All entries below are to be written out again exactly, but no picture is to be copied.

- **Record set**:
+ + + + +
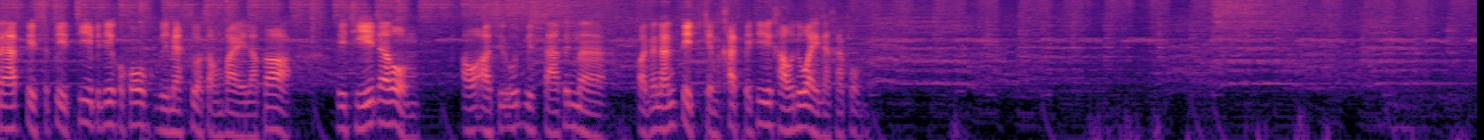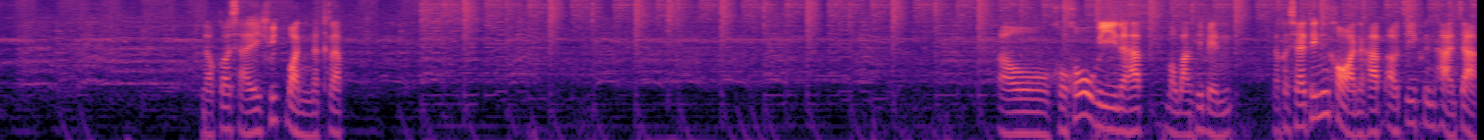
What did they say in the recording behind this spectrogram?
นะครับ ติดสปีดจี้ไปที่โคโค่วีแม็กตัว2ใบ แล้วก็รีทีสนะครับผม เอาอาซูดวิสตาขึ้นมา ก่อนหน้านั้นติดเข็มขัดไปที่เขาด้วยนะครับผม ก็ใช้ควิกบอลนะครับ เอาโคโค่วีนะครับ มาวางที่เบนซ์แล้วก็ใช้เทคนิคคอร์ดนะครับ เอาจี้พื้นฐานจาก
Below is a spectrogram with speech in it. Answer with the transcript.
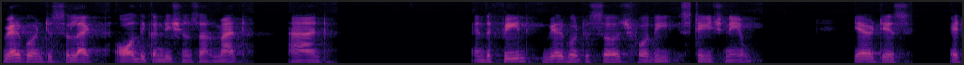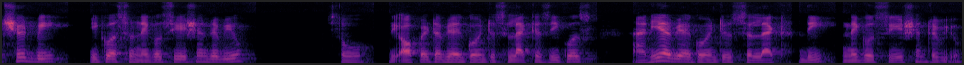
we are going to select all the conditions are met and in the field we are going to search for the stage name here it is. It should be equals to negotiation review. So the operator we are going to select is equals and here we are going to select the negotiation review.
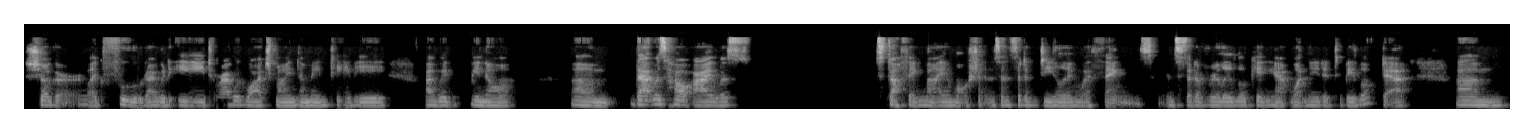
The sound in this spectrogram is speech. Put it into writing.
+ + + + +
- **Solution to this task**:
What did they say in the recording behind this spectrogram?
นะครับ ติดสปีดจี้ไปที่โคโค่วีแม็กตัว2ใบ แล้วก็รีทีสนะครับผม เอาอาซูดวิสตาขึ้นมา ก่อนหน้านั้นติดเข็มขัดไปที่เขาด้วยนะครับผม ก็ใช้ควิกบอลนะครับ เอาโคโค่วีนะครับ มาวางที่เบนซ์แล้วก็ใช้เทคนิคคอร์ดนะครับ เอาจี้พื้นฐานจาก
Below is a spectrogram with speech in it. Answer with the transcript.
we are going to select all the conditions are met and in the field we are going to search for the stage name here it is. It should be equals to negotiation review. So the operator we are going to select is equals and here we are going to select the negotiation review.
The sound in this spectrogram is speech. Put it into writing.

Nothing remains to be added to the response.